    1. I'm so sorry to hear about your pub, Anon. If you would be interested in telling your/his story more widely in order to help raise awareness of this condition, please email me: jem[AT]


  7. To Anonymous,

    My heart goes out to you. I watched my sweet, beautiful 3 year old Grand- pug die of this. I cried & sobbed for days.
    We took her up to K-State animsl Hospital where they have top notch vets.
    They operated on her, but the PDE was so far advanced she didn't make it.
    I thought I would die. They were wonderful there.

    I am thrilled to hear about this new DNA test. I hope it will prevent others from going through the Horror and heartbreak in the future.
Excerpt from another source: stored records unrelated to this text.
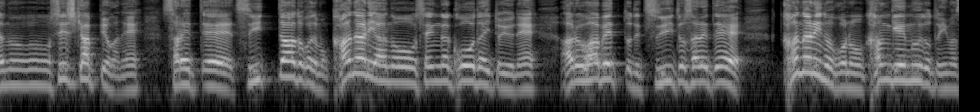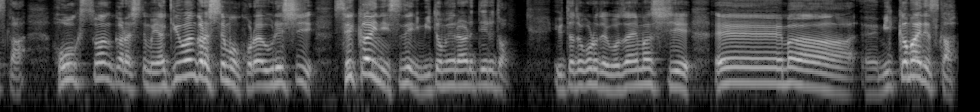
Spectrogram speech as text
あの正式発表がねされてツイッターとかでもかなりあの千賀滉大というねアルファベットでツイートされてかなりのこの歓迎ムードといいますかホークスファンからしても野球ファンからしてもこれは嬉しい世界にすでに認められていると。いったところでございますし、えー、まあ、え3日前ですか、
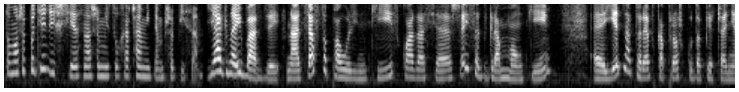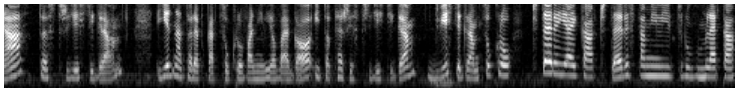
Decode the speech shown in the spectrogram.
to może podzielisz się z naszymi słuchaczami tym przepisem? Jak najbardziej. Na ciasto Paulinki składa się 600 gram mąki, e, jedna torebka proszku do pieczenia, to jest 30 gram, jedna torebka cukru waniliowego i to też jest 30 gram, 200 gram cukru, 4 jajka, 400 ml mleka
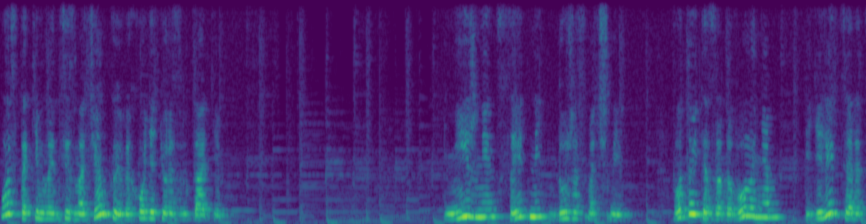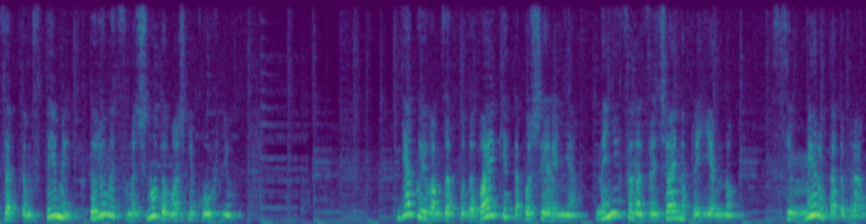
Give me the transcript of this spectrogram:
Ось такі млинці з начинкою виходять у результаті. Ніжні, ситні, дуже смачні. Готуйте з задоволенням і діліться рецептом з тими, хто любить смачну домашню кухню. Дякую вам за вподобайки та поширення. Мені це надзвичайно приємно. Всім миру та добра!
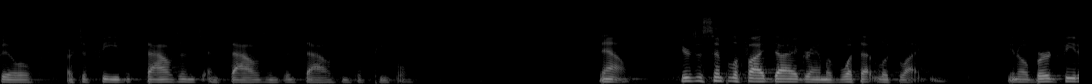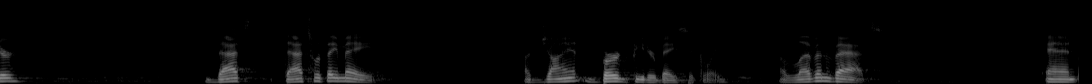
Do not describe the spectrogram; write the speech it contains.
fill or to feed thousands and thousands and thousands of people. Now, here's a simplified diagram of what that looked like. You know, bird feeder. That's that's what they made a giant bird feeder, basically, 11 vats. And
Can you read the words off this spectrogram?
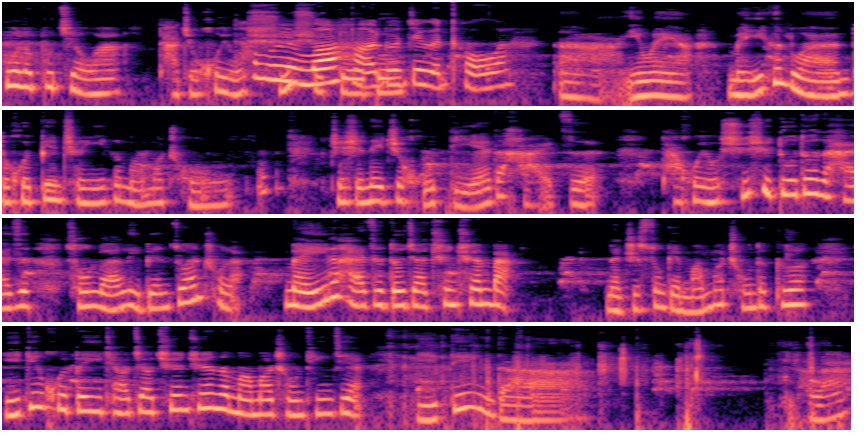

  8. Hi just wish we had our two year old pug Holly tested, she was diagnosed with pde last Saturday. Only suffered from this condition since last tuesday. She had no signs of it. She was a healthy little girl until then. It was the most heart braking news we had ever heard. She was rushed to see a neurologist that saturday morning. She was so poorly unable to eat drink see hear and stand. They started her off on steroids and epilepsy drugs. Im so glad to say she is doing really well. She is still wobbly on her feet she's now eating and drinking. No sign of her sight or hearing. But we have everything crossed . We also have another pug which we are going to get tested. Please everyone have your pugs tested